*Data records*.
━━━━━━━━

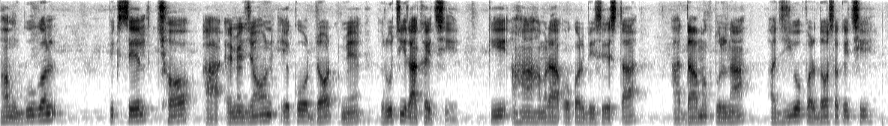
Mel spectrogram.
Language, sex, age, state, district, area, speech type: Maithili, male, 30-45, Bihar, Madhubani, rural, read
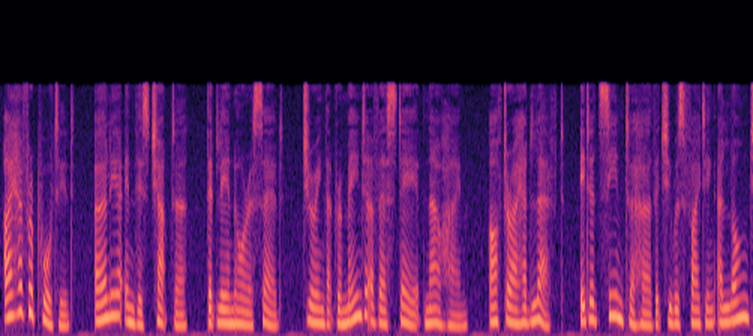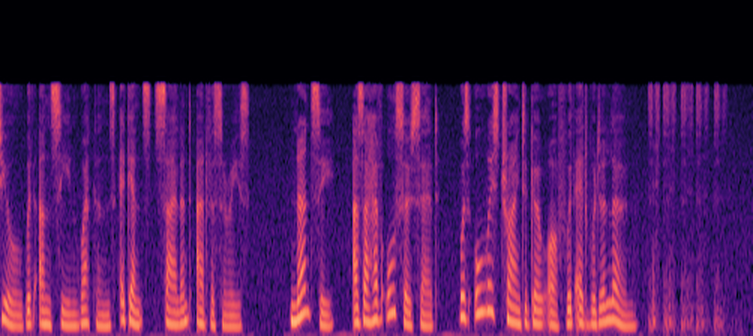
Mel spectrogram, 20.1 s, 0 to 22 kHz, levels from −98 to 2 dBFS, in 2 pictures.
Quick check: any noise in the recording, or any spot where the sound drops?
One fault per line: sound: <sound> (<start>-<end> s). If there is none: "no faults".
sound: laugh (18.7-19.7 s)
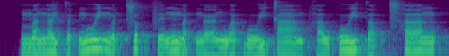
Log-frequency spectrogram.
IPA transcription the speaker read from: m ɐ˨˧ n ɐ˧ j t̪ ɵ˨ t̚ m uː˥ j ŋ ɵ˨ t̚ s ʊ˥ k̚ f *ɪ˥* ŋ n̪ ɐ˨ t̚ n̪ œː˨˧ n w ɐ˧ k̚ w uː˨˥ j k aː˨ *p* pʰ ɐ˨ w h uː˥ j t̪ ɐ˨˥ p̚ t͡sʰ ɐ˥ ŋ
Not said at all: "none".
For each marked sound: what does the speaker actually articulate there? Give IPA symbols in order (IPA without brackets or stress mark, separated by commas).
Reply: ɪ˨˥, m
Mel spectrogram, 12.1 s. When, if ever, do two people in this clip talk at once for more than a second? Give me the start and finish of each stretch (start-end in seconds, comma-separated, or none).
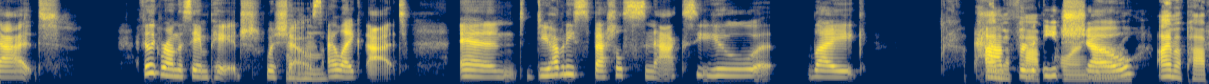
9.8-11.4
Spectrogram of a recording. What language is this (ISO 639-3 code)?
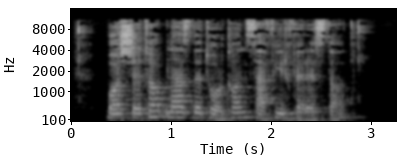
fas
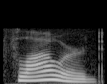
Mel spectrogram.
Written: flowered

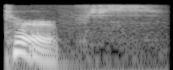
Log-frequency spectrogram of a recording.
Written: turfs

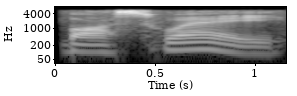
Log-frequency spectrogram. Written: Bossuet

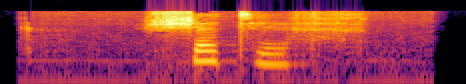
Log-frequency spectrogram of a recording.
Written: chetif

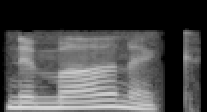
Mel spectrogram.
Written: mnemonic

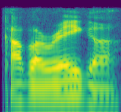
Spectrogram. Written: Kabarega Falls

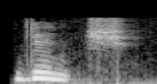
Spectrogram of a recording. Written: dinch

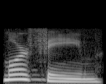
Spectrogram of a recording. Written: morpheme

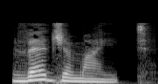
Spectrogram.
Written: Vegemite

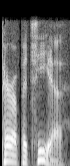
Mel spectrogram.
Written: peripeteia

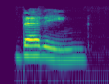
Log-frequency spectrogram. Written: betting

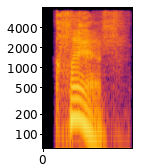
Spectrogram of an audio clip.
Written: clifflike

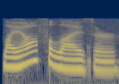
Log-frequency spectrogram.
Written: lyophilizer

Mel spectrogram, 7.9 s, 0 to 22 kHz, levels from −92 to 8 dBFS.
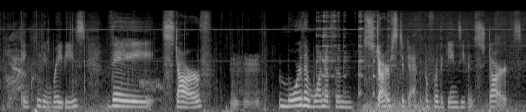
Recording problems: animal sounds; noticeable; throughout; 15 dB below the speech
wind noise on the microphone; occasional gusts; 25 dB below the speech
high-pitched whine; faint; throughout; 7.5 kHz, 25 dB below the speech

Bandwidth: 14.5 kHz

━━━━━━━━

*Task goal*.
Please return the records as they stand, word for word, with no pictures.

*Problem solution*.
Mel spectrogram.
Language, sex, age, state, district, area, speech type: Maithili, male, 30-45, Bihar, Madhubani, rural, read
Mel spectrogram, 20.1 s, 0 to 22 kHz, levels from −98 to 2 dBFS, in 2 pictures.
Quick check: any noise in the recording, or any spot where the sound drops?
One fault per line: sound: <sound> (<start>-<end> s). If there is none: "no faults".
sound: laugh (18.7-19.7 s)
Log-frequency spectrogram.
IPA transcription the speaker read from: m ɐ˨˧ n ɐ˧ j t̪ ɵ˨ t̚ m uː˥ j ŋ ɵ˨ t̚ s ʊ˥ k̚ f *ɪ˥* ŋ n̪ ɐ˨ t̚ n̪ œː˨˧ n w ɐ˧ k̚ w uː˨˥ j k aː˨ *p* pʰ ɐ˨ w h uː˥ j t̪ ɐ˨˥ p̚ t͡sʰ ɐ˥ ŋ
Not said at all: "none".
For each marked sound: what does the speaker actually articulate there? Give IPA symbols in order (IPA without brackets or stress mark, separated by commas).
Reply: ɪ˨˥, m
Mel spectrogram, 12.1 s. When, if ever, do two people in this clip talk at once for more than a second? Give me the start and finish of each stretch (start-end in seconds, comma-separated, or none).
9.8-11.4
Spectrogram of a recording. What language is this (ISO 639-3 code)?
fas
Mel spectrogram.
Written: flowered

Log-frequency spectrogram of a recording.
Written: turfs

Log-frequency spectrogram. Written: Bossuet

Log-frequency spectrogram of a recording.
Written: chetif

Mel spectrogram.
Written: mnemonic

Spectrogram. Written: Kabarega Falls

Spectrogram of a recording. Written: dinch

Spectrogram of a recording. Written: morpheme

Spectrogram.
Written: Vegemite

Mel spectrogram.
Written: peripeteia

Log-frequency spectrogram. Written: betting

Spectrogram of an audio clip.
Written: clifflike

Log-frequency spectrogram.
Written: lyophilizer

Mel spectrogram, 7.9 s, 0 to 22 kHz, levels from −92 to 8 dBFS.
Recording problems: animal sounds; noticeable; throughout; 15 dB below the speech
wind noise on the microphone; occasional gusts; 25 dB below the speech
high-pitched whine; faint; throughout; 7.5 kHz, 25 dB below the speech

Bandwidth: 14.5 kHz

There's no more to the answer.